REQUIRED ACTION: Write the entries below again, precisely as they appear.

Records excerpted from a collection:
=== Begin Enclosure ===

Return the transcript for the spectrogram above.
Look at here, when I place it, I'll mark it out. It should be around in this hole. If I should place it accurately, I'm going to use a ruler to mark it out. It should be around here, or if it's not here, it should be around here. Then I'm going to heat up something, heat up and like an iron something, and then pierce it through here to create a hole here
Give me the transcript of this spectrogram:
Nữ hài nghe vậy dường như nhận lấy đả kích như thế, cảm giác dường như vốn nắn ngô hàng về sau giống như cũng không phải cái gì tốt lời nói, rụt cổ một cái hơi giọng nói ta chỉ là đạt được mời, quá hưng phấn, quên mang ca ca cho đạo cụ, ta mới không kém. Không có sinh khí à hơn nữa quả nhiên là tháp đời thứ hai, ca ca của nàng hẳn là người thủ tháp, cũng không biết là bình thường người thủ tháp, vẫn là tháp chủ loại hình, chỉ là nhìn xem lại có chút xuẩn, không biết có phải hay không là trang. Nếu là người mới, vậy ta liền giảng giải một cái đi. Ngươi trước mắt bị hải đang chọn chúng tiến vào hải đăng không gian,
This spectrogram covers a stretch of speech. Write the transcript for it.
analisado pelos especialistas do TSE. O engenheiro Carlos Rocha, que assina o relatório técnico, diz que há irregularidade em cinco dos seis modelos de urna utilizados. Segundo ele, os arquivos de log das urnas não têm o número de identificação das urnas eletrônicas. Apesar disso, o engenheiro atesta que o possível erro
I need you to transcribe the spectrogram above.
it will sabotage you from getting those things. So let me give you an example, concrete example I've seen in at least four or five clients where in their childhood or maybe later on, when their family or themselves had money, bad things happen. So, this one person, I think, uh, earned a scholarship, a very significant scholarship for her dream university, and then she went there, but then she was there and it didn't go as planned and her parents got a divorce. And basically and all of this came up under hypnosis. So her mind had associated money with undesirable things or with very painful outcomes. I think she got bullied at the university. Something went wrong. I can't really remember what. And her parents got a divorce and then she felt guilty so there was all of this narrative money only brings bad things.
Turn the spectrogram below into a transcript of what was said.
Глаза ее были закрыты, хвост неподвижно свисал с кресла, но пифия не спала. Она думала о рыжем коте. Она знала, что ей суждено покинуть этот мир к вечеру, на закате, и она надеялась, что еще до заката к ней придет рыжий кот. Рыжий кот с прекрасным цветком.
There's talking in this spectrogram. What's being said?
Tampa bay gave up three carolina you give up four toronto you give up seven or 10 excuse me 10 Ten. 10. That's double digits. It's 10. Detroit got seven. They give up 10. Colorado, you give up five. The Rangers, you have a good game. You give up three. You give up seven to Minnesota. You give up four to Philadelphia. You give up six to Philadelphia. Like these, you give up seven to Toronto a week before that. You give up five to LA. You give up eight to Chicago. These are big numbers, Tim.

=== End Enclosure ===

WRITTEN REPLY:
Return the transcript for the spectrogram above.
Look at here, when I place it, I'll mark it out. It should be around in this hole. If I should place it accurately, I'm going to use a ruler to mark it out. It should be around here, or if it's not here, it should be around here. Then I'm going to heat up something, heat up and like an iron something, and then pierce it through here to create a hole here
Give me the transcript of this spectrogram:
Nữ hài nghe vậy dường như nhận lấy đả kích như thế, cảm giác dường như vốn nắn ngô hàng về sau giống như cũng không phải cái gì tốt lời nói, rụt cổ một cái hơi giọng nói ta chỉ là đạt được mời, quá hưng phấn, quên mang ca ca cho đạo cụ, ta mới không kém. Không có sinh khí à hơn nữa quả nhiên là tháp đời thứ hai, ca ca của nàng hẳn là người thủ tháp, cũng không biết là bình thường người thủ tháp, vẫn là tháp chủ loại hình, chỉ là nhìn xem lại có chút xuẩn, không biết có phải hay không là trang. Nếu là người mới, vậy ta liền giảng giải một cái đi. Ngươi trước mắt bị hải đang chọn chúng tiến vào hải đăng không gian,
This spectrogram covers a stretch of speech. Write the transcript for it.
analisado pelos especialistas do TSE. O engenheiro Carlos Rocha, que assina o relatório técnico, diz que há irregularidade em cinco dos seis modelos de urna utilizados. Segundo ele, os arquivos de log das urnas não têm o número de identificação das urnas eletrônicas. Apesar disso, o engenheiro atesta que o possível erro
I need you to transcribe the spectrogram above.
it will sabotage you from getting those things. So let me give you an example, concrete example I've seen in at least four or five clients where in their childhood or maybe later on, when their family or themselves had money, bad things happen. So, this one person, I think, uh, earned a scholarship, a very significant scholarship for her dream university, and then she went there, but then she was there and it didn't go as planned and her parents got a divorce. And basically and all of this came up under hypnosis. So her mind had associated money with undesirable things or with very painful outcomes. I think she got bullied at the university. Something went wrong. I can't really remember what. And her parents got a divorce and then she felt guilty so there was all of this narrative money only brings bad things.
Turn the spectrogram below into a transcript of what was said.
Глаза ее были закрыты, хвост неподвижно свисал с кресла, но пифия не спала. Она думала о рыжем коте. Она знала, что ей суждено покинуть этот мир к вечеру, на закате, и она надеялась, что еще до заката к ней придет рыжий кот. Рыжий кот с прекрасным цветком.
There's talking in this spectrogram. What's being said?
Tampa bay gave up three carolina you give up four toronto you give up seven or 10 excuse me 10 Ten. 10. That's double digits. It's 10. Detroit got seven. They give up 10. Colorado, you give up five. The Rangers, you have a good game. You give up three. You give up seven to Minnesota. You give up four to Philadelphia. You give up six to Philadelphia. Like these, you give up seven to Toronto a week before that. You give up five to LA. You give up eight to Chicago. These are big numbers, Tim.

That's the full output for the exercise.